Clothes: There was no way I could haul around enough clean stuff for 30 days even if I wanted to. I usually solve this problem by having plenty of clothes scattered permanently in places I haunt a lot (I have storage units and/or homes in Los Angeles, Orlando, Oklahoma, etc …). This wouldn’t work this time, obviously. I also was aware of several recent trips that had been wardrobe fiascos — I nearly got frostbite in Germany when I didn’t do much wardrobe planning in December 2007, and had a similar experience in Iceland in April 2008.

No shorts and short sleeve shirts this time, big guy.

I settled on four changes of underwear, three shirts, and a pair of sneakers that I would wear all thirty days (we’ll see how that works out). I dumped maps and guidebooks at the last minute (too heavy). Some warm clothes even went. I bought a small suitcase and a heavier Northface jacket with inner fleece.
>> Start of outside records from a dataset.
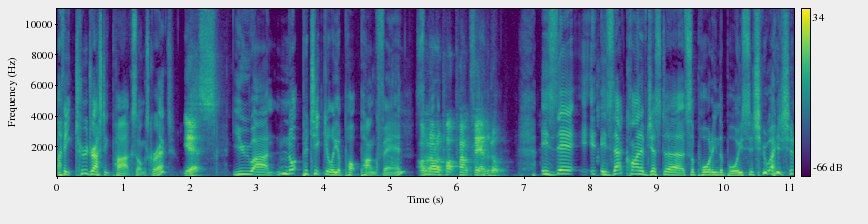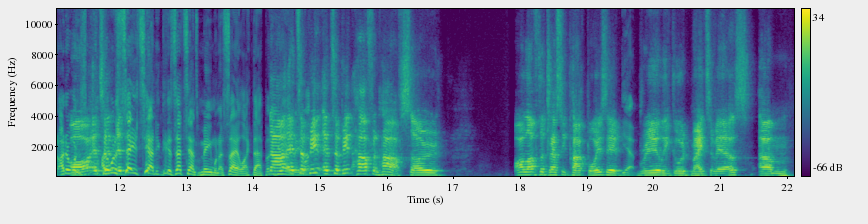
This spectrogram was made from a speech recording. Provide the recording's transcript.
I think, two Drastic Park songs, correct? Yes. You are not particularly a pop punk fan. I'm not a pop punk fan at all. Is there is that kind of just a supporting the boys situation? I don't want Oh, to. it's I don't a- want to it's- say it sounding because that sounds mean when I say it like that. But No, you know what I it's mean? a bit it's a bit half and half. So I love the Drastic Park boys. They're Yeah. really good mates of ours. Um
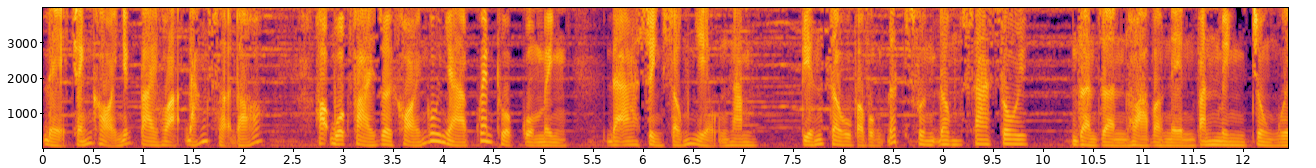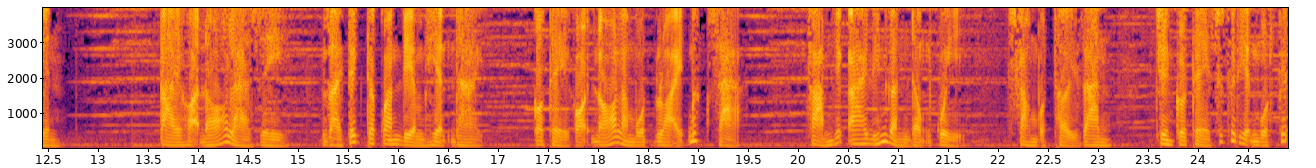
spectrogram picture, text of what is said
Để tránh khỏi những tai họa đáng sợ đó, họ buộc phải rời khỏi ngôi nhà quen thuộc của mình đã sinh sống nhiều năm, tiến sâu vào vùng đất phương Đông xa xôi, dần dần hòa vào nền văn minh Trung Nguyên. Tai họa đó là gì? Giải thích theo quan điểm hiện đại, có thể gọi đó là một loại bức xạ. Phạm những ai đến gần động quỷ, sau một thời gian, trên cơ thể sẽ xuất hiện một vết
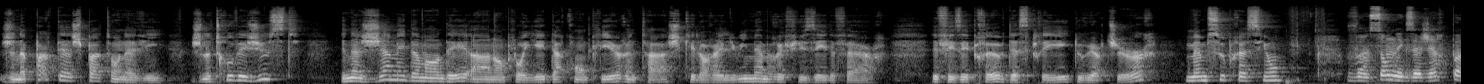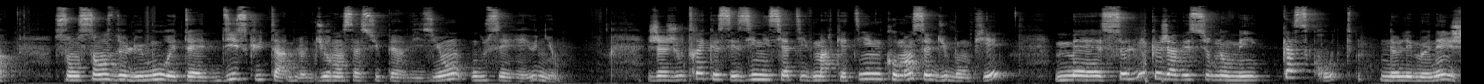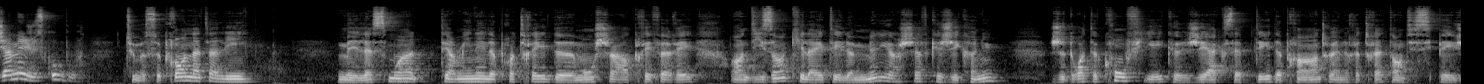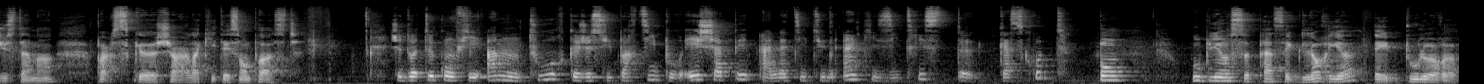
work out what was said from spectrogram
Je ne partage pas ton avis. Je le trouvais juste. Il n'a jamais demandé à un employé d'accomplir une tâche qu'il aurait lui-même refusé de faire. Il faisait preuve d'esprit d'ouverture, même sous pression. Vincent n'exagère pas. Son sens de l'humour était discutable durant sa supervision ou ses réunions. J'ajouterais que ses initiatives marketing commençaient du bon pied, mais celui que j'avais surnommé casse-croûte ne les menait jamais jusqu'au bout. Tu me surprends, Nathalie. Mais laisse-moi terminer le portrait de mon Charles préféré en disant qu'il a été le meilleur chef que j'ai connu. Je dois te confier que j'ai accepté de prendre une retraite anticipée justement parce que Charles a quitté son poste. Je dois te confier à mon tour que je suis partie pour échapper à l'attitude inquisitrice de casse-croûte. Bon, oublions ce passé glorieux et douloureux.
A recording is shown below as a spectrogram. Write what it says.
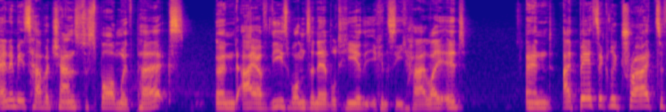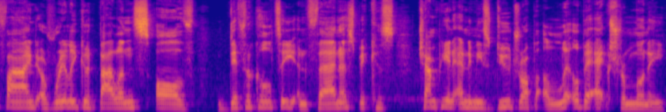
enemies have a chance to spawn with perks, and I have these ones enabled here that you can see highlighted. And I basically tried to find a really good balance of difficulty and fairness because champion enemies do drop a little bit extra money.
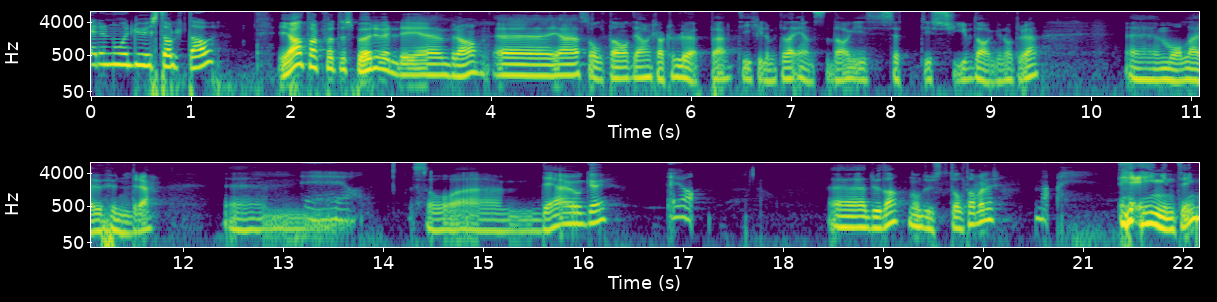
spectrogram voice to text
Er det noe du er stolt av? Ja, takk for at du spør. Veldig eh, bra. Eh, jeg er stolt av at jeg har klart å løpe 10 km hver eneste dag i 77 dager nå, tror jeg. Eh, målet er jo 100. Eh, Eh, ja. så det er jo gøy. ja. Eh, du da? Noe du er stolt av, eller? Nei. Ingenting?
I dumped my hairbrush for a fold-up plastic one some airline gave me years ago while abusing me. Think Charles Lindbergh when he flew the Atlantic.

My MacBook Pro would come, but only with its small inner sleeve case (the full computer case was too bulky) so it fit in the top of the suitcase or the backpack. My iPhone would be in my pocket; my digital camera always would ride on my belt.

A never-used documents folder would hang around my neck with my passport/documents/cash. After I shortened the neck cord it no longer was hanging my underpants. Later I discovered it fit snughly into an inner pocket of my fleece and it found its permanent home . I took about $400 greenback in twenties and fifties and my Visa credit card along with 5-bucks in quarters for those railroad station storage lockers (since 911 they no longer exist — like for the last 6 years they don’t exist).

And then, as prepared as I would ever be, on Monday, October 20, 2008, I boarded the 1:16pm Amtrak Silver Meteor in Kissimmee (Orlando), Florida, (ominously 45 minutes late) for the ride to Washington, DC.

If I had forgotten something I’d just have to do something about it later — or maybe not.

(The picture: Crossing gates, Downtown Kissimmee, Florida, October 20, 2008)


“Thirty Days on Amtrak & VIA Rail Canada”
Photographs and Copy have been jointly Copyrighted 2008
by Seine-Harbour Productions, Studio City, California, and by Peter M. Crow.


Leave a Comment »

No comments yet.

RSS feed for comments on this post. TrackBack URI

Leave a Reply

Fill in your details below or click an icon to log in:

WordPress.com Logo

You are commenting using your WordPress.com account. Log Out /  Change )

Google+ photo

You are commenting using your Google+ account. Log Out /  Change )

Twitter picture

You are commenting using your Twitter account. Log Out /  Change )

Facebook photo

You are commenting using your Facebook account. Log Out /  Change )

Connecting to %s

Create a free website or blog at WordPress.com.